Records from a data source:
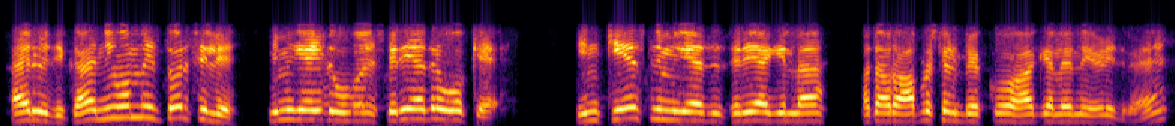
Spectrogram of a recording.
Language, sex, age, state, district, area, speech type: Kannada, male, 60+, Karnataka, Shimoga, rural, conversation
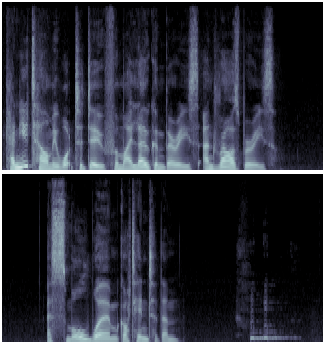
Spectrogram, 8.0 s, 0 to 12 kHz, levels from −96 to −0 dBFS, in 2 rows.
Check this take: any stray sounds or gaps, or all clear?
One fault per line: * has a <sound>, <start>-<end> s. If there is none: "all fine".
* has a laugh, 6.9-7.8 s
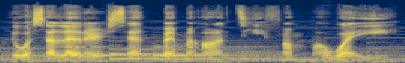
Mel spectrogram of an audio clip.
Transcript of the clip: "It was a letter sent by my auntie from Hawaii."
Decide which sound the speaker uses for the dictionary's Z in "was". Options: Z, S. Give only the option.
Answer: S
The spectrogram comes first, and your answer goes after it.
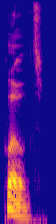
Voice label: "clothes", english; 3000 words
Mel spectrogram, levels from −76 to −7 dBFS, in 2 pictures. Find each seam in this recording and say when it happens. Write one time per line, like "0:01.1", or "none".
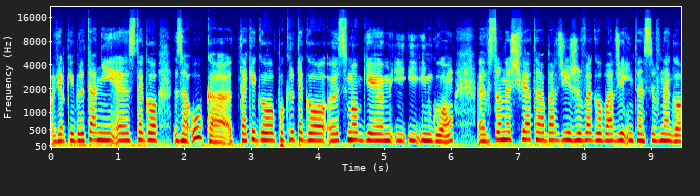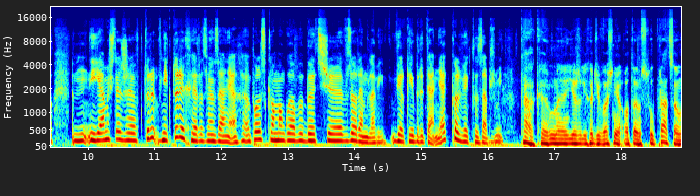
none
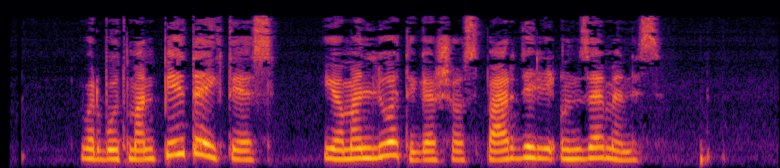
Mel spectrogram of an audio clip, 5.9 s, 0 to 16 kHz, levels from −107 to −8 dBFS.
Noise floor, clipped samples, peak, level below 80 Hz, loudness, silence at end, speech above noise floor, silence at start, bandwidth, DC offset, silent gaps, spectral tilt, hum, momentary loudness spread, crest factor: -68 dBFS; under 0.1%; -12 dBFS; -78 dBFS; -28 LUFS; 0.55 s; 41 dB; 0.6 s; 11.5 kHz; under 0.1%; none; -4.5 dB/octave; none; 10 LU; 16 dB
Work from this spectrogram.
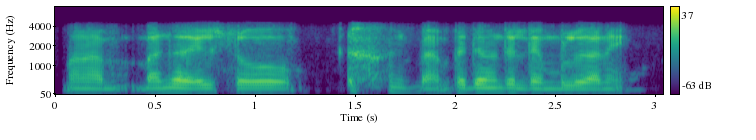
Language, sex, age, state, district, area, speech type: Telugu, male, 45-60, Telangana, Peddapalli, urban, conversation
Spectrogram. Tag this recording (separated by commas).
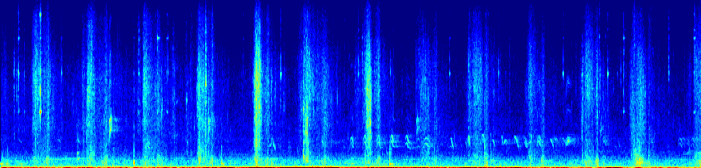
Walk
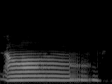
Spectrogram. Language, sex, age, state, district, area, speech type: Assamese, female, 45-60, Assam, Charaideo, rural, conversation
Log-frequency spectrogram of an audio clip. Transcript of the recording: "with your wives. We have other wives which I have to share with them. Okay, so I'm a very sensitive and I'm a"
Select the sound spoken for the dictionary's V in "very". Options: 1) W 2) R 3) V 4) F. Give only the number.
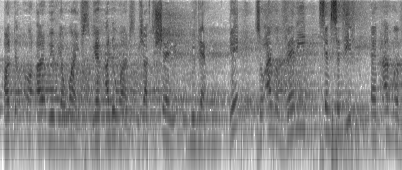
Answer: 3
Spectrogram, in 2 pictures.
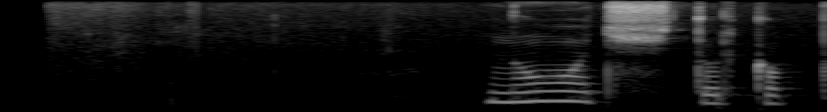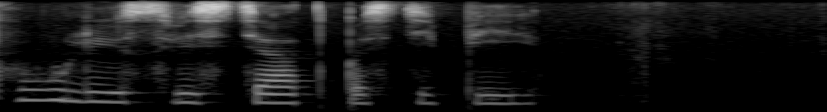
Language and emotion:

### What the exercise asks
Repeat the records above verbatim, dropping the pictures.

### Answer for the task
Spectrogram of a recording.
Language, sex, age, state, district, area, speech type: Kannada, male, 60+, Karnataka, Shimoga, rural, conversation
Spectrogram, 8.0 s, 0 to 12 kHz, levels from −96 to −0 dBFS, in 2 rows.
Check this take: any stray sounds or gaps, or all clear?
One fault per line: * has a <sound>, <start>-<end> s. If there is none: "all fine".
* has a laugh, 6.9-7.8 s
Mel spectrogram of an audio clip.
Transcript of the clip: "It was a letter sent by my auntie from Hawaii."
Decide which sound the speaker uses for the dictionary's Z in "was". Options: Z, S. Give only the option.
Answer: S
The spectrogram comes first, and your answer goes after it.
Voice label: "clothes", english; 3000 words
Mel spectrogram, levels from −76 to −7 dBFS, in 2 pictures. Find each seam in this recording and say when it happens. Write one time per line, like "0:01.1", or "none".
none
Mel spectrogram of an audio clip, 5.9 s, 0 to 16 kHz, levels from −107 to −8 dBFS.
Noise floor, clipped samples, peak, level below 80 Hz, loudness, silence at end, speech above noise floor, silence at start, bandwidth, DC offset, silent gaps, spectral tilt, hum, momentary loudness spread, crest factor: -68 dBFS; under 0.1%; -12 dBFS; -78 dBFS; -28 LUFS; 0.55 s; 41 dB; 0.6 s; 11.5 kHz; under 0.1%; none; -4.5 dB/octave; none; 10 LU; 16 dB
Work from this spectrogram.
Language, sex, age, state, district, area, speech type: Telugu, male, 45-60, Telangana, Peddapalli, urban, conversation
Spectrogram. Tag this recording (separated by commas).
Walk
Spectrogram. Language, sex, age, state, district, area, speech type: Assamese, female, 45-60, Assam, Charaideo, rural, conversation
Log-frequency spectrogram of an audio clip. Transcript of the recording: "with your wives. We have other wives which I have to share with them. Okay, so I'm a very sensitive and I'm a"
Select the sound spoken for the dictionary's V in "very". Options: 1) W 2) R 3) V 4) F. Give only the number.
Answer: 3
Spectrogram, in 2 pictures.
Language and emotion:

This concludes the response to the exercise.